[Problem details] The line with "I'm after the words in this spectrogram." marks the start; please set it down along with all later lines through the end of the material, exactly, leaving out pictures.

- - -

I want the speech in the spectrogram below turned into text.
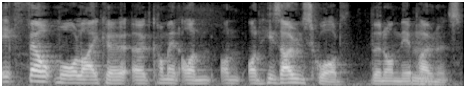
it felt more like a, a comment on, on, on his own squad than on Hmm. the opponents.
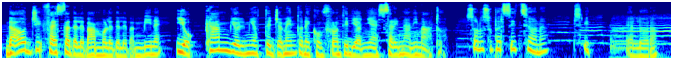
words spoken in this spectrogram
da oggi, festa delle bambole e delle bambine, io cambio il mio atteggiamento nei confronti di ogni essere inanimato. Solo superstizione? Sì. E allora?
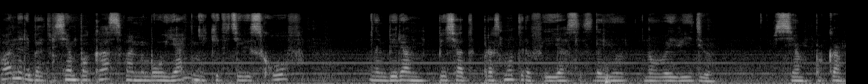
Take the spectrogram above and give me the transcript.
Ладно, ребят, всем пока. С вами был я, Никита Тевисхов. Наберем 50 просмотров, и я создаю новое видео. Всем пока.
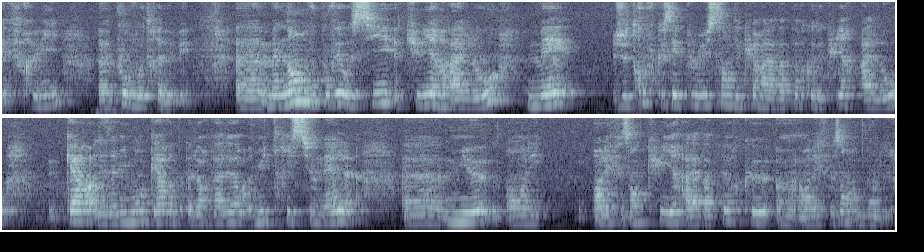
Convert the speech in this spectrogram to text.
et fruits pour votre bébé. Euh, maintenant, vous pouvez aussi cuire à l'eau, mais je trouve que c'est plus sain de cuire à la vapeur que de cuire à l'eau, car les aliments gardent leur valeur nutritionnelle euh, mieux en les, faisant cuire à la vapeur qu'en euh, en les faisant bouillir.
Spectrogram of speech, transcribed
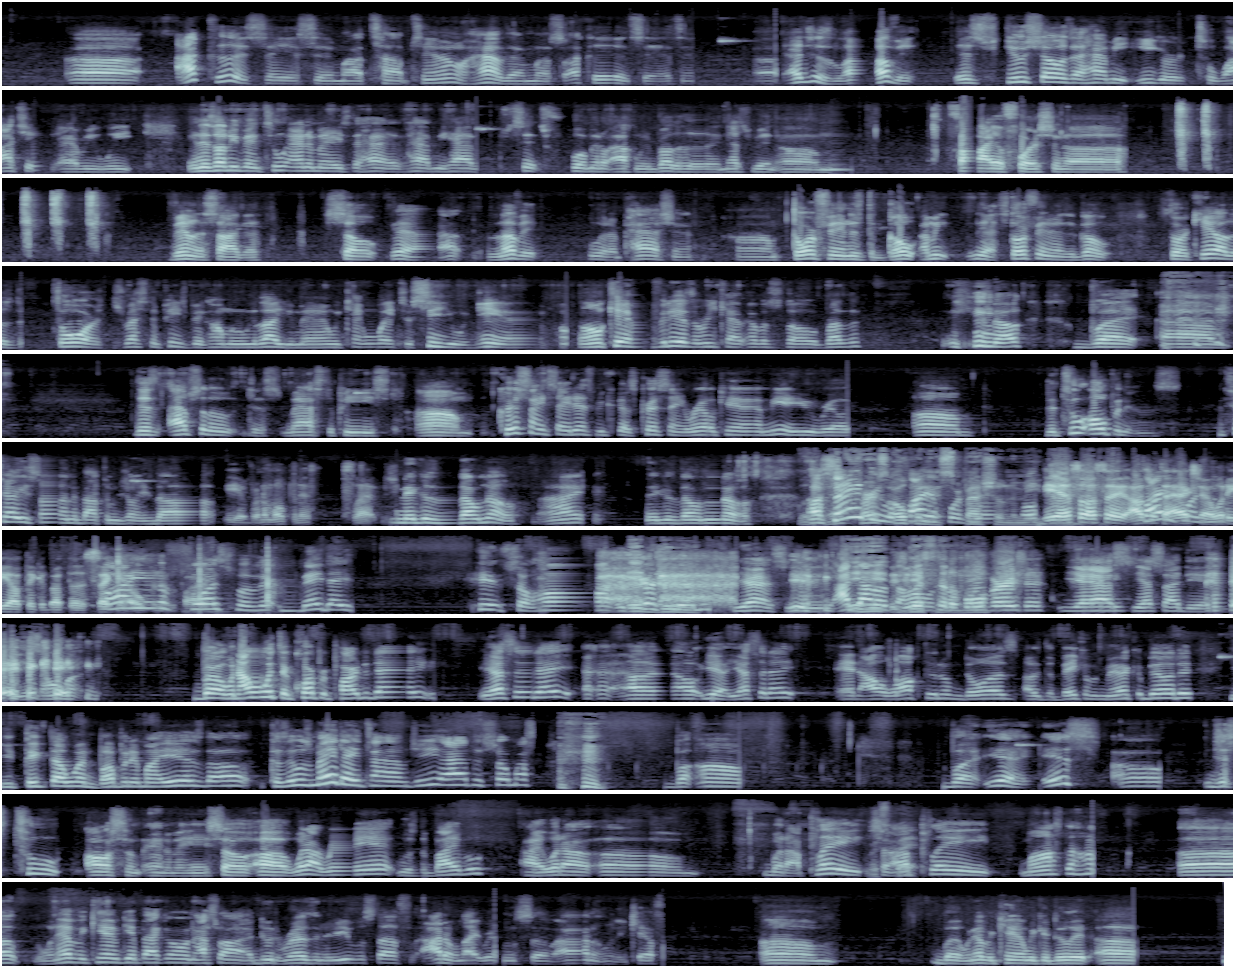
Uh, I could say it's in my top ten. I don't have that much, so I could say it's in. Uh, I just love it. There's few shows that have me eager to watch it every week, and there's only been two animes that have had me have since Full Metal Alchemist Brotherhood, and that's been um, Fire Force and uh, Vinland Saga. So yeah, I love it with a passion. Um, Thorfinn is the goat. I mean, yeah, Thorfinn is the goat. Thorkel is the Thor. Rest in peace, big homie. We love you, man. We can't wait to see you again. I don't care if it is a recap episode, brother. you know, but um, this absolute just masterpiece. Um, Chris ain't say this because Chris ain't real. Cam, me and you real. Um, the two openings. I'll tell you something about them joints, dog. Yeah, but I'm opening slap. Niggas don't know. All right, niggas don't know. Look, uh, same first thing with opening Fire is Force, special to me. Yeah, so I say I was about to Fire ask y'all, what do y'all think about the second Fire opening? of Force for Mayday hit so hard. It Especially yes, Yeah. dude. I It got hit the Did you whole listen to the full version? Yes, yes, I did. Yes, oh my- Bro, when I went to corporate part today, yesterday, uh, uh, oh yeah, yesterday, and I walked through them doors of the Bank of America building, you think that wasn't bumping in my ears, dog? Because it was Mayday time, G. I had to show my. but um, but yeah, it's um just two awesome anime. So uh, what I read was the Bible. I what I um, what I played. So I played Monster Hunter. Uh, whenever Cam get back on, that's why I do the Resident Evil stuff. I don't like Resident, so I don't really care. For um, but whenever Cam, we could do it. Uh,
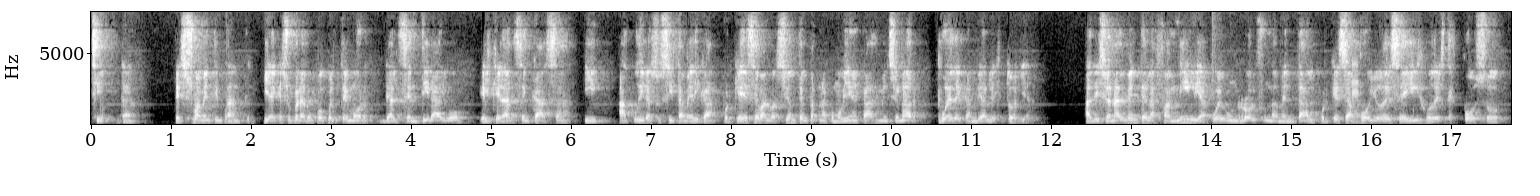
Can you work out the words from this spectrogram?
sienta, es sumamente importante. Y hay que superar un poco el temor de al sentir algo, el quedarse en casa y acudir a su cita médica, porque esa evaluación temprana, como bien acabas de mencionar, puede cambiar la historia. Adicionalmente, la familia juega un rol fundamental, porque ese apoyo de ese hijo, de este esposo,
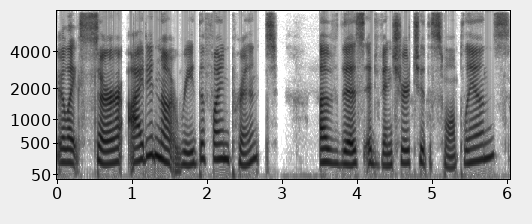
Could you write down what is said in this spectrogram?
You're like, sir, I did not read the fine print of this adventure to the swamplands.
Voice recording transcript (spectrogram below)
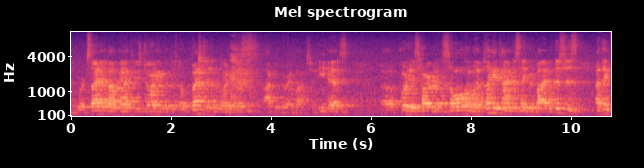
And we're excited about Matthew's joining, but there's no question that we're going to miss Achim very much. And he has put his heart and soul, and we'll have plenty of time to say goodbye, but this is I think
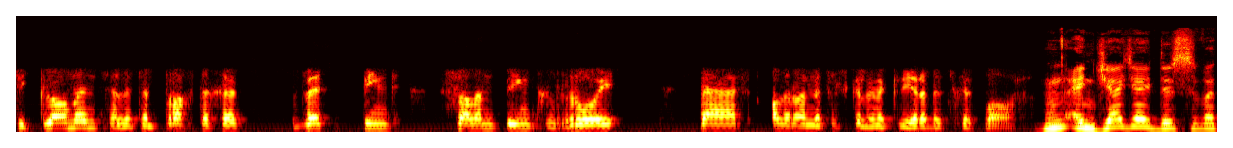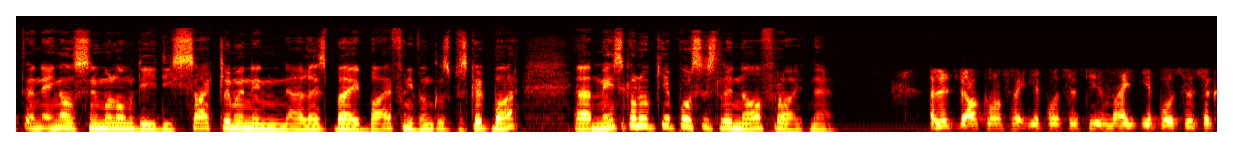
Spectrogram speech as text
cyclamens hulle is 'n pragtige wit pink salmpink rooi pers allerlei verskillende kleure beskikbaar. Hmm, en JJ dis wat in Engels noem hulle om die die cyclamen en hulle is by baie van die winkels beskikbaar. Uh mense kan ook e-pos as hulle navraag het, né? Nee. Hulle is welkom vir e-pos stuur. My e-pos is ek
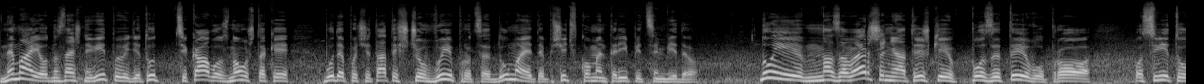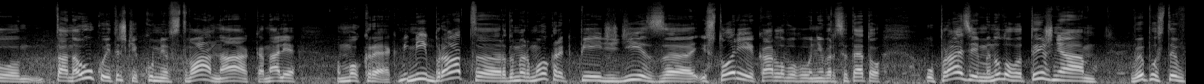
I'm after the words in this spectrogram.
Немає однозначної відповіді. Тут цікаво знову ж таки буде почитати, що ви про це думаєте. Пишіть в коментарі під цим відео. Ну і на завершення трішки позитиву про освіту та науку і трішки кумівства на каналі Мокрек. Мій- брат е, Радомир Мокрек, PhD з історії Карлового університету у Празі, минулого тижня випустив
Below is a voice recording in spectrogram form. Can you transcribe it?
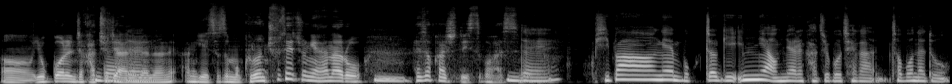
어 요건을 이제 갖추지 네네. 않으면 한게 있어서 뭐 그런 추세 중에 하나로 음. 해석할 수도 있을 것 같습니다. 네. 비방의 목적이 있냐 없냐를 가지고 제가 저번에도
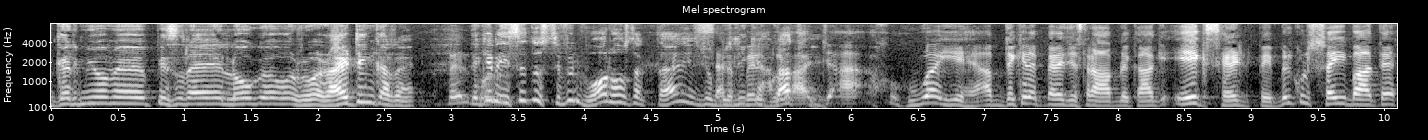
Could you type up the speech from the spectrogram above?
गर्मियों में पिस रहे हैं लोग राइटिंग कर रहे हैं। लेकिन इससे तो सिविल वॉर हो सकता है जो बिजली के हालात हुआ ये है। अब देखिए पहले जिस तरह आपने कहा कि एक सेंट पे बिल्कुल सही बात है।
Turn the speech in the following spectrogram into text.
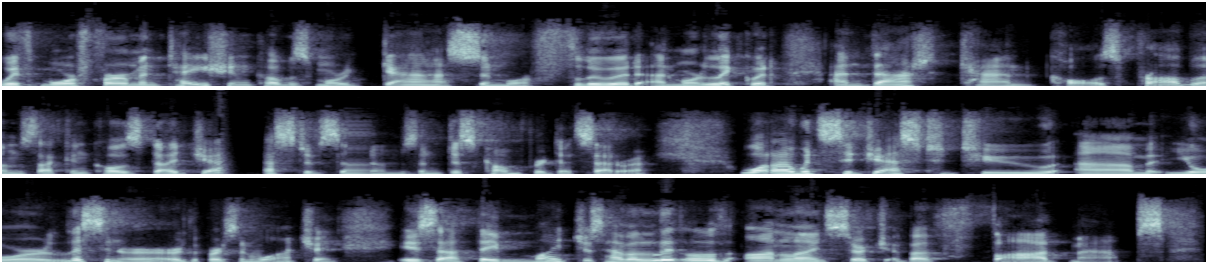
With more fermentation comes more gas and more fluid and more liquid. And that can cause problems. That can cause digestive symptoms and discomfort, etc. What I would suggest to um, your listener or the person watching is that they might just have a little online search about FODMAPs.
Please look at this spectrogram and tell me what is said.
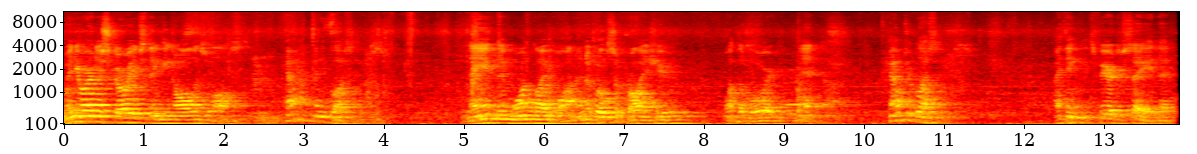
when you are discouraged, thinking all is lost, count many blessings. Name them one by one, and it will surprise you what the Lord had done. Count your blessings. I think it's fair to say that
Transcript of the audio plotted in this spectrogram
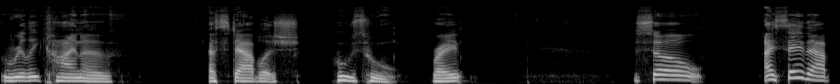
really kind of establish who's who, right? So I say that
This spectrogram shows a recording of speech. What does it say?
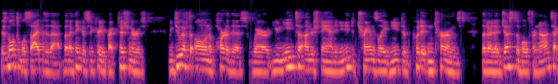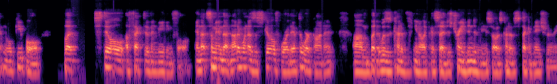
there's multiple sides of that. But I think as security practitioners, we do have to own a part of this where you need to understand and you need to translate, you need to put it in terms that are digestible for non-technical people, but still effective and meaningful. And that's something that not everyone has a skill for. They have to work on it. Um, but it was kind of, you know, like I said, just trained into me. So it was kind of second nature to me.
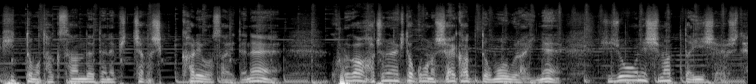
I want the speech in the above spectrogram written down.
ヒットもたくさん出てねピッチャーがしっかり抑えてねこれが八戸北高の試合かって思うぐらいね非常に締まったいい試合をして。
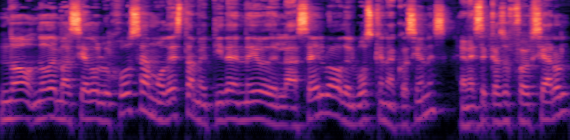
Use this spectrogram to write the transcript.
no, no demasiado lujosa, modesta, metida en medio de la selva o del bosque en ocasiones. En este caso fue Seattle.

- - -

[Your response]
I'm after the words in this spectrogram.
Немає однозначної відповіді. Тут цікаво знову ж таки буде почитати, що ви про це думаєте. Пишіть в коментарі під цим відео. Ну і на завершення трішки позитиву про освіту та науку і трішки кумівства на каналі Мокрек. Мій- брат е, Радомир Мокрек, PhD з історії Карлового університету у Празі, минулого тижня випустив
Below is a voice recording in spectrogram form. Can you transcribe it?
어 요건을 이제 갖추지 네네. 않으면 한게 있어서 뭐 그런 추세 중에 하나로 음. 해석할 수도 있을 것 같습니다. 네. 비방의 목적이 있냐 없냐를 가지고 제가 저번에도
Could you type up the speech from the spectrogram above?
गर्मियों में पिस रहे हैं लोग राइटिंग कर रहे हैं। लेकिन इससे तो सिविल वॉर हो सकता है जो बिजली के हालात हुआ ये है। अब देखिए पहले जिस तरह आपने कहा कि एक सेंट पे बिल्कुल सही बात है।
Turn the speech in the following spectrogram into text.
With more fermentation comes more gas and more fluid and more liquid. And that can cause problems. That can cause digestive symptoms and discomfort, etc. What I would suggest to um, your listener or the person watching is that they might just have a little online search about FODMAPs.
Please look at this spectrogram and tell me what is said.
when you are discouraged, thinking all is lost, count many blessings. Name them one by one, and it will surprise you what the Lord had done. Count your blessings. I think it's fair to say that
Transcript of the audio plotted in this spectrogram
really kind of establish who's who, right? So I say that
This spectrogram shows a recording of speech. What does it say?
there's multiple sides of that. But I think as security practitioners, we do have to own a part of this where you need to understand and you need to translate, you need to put it in terms that are digestible for non-technical people, but still effective and meaningful. And that's something that not everyone has a skill for. They have to work on it. Um, but it was kind of, you know, like I said, just trained into me. So it was kind of second nature to me.
I want the speech in the above spectrogram written down.
ヒットもたくさん出てねピッチャーがしっかり抑えてねこれが八戸北高の試合かって思うぐらいね非常に締まったいい試合をして。
Use this spectrogram to write the transcript.
no, no demasiado lujosa, modesta, metida en medio de la selva o del bosque en ocasiones. En este caso fue Seattle.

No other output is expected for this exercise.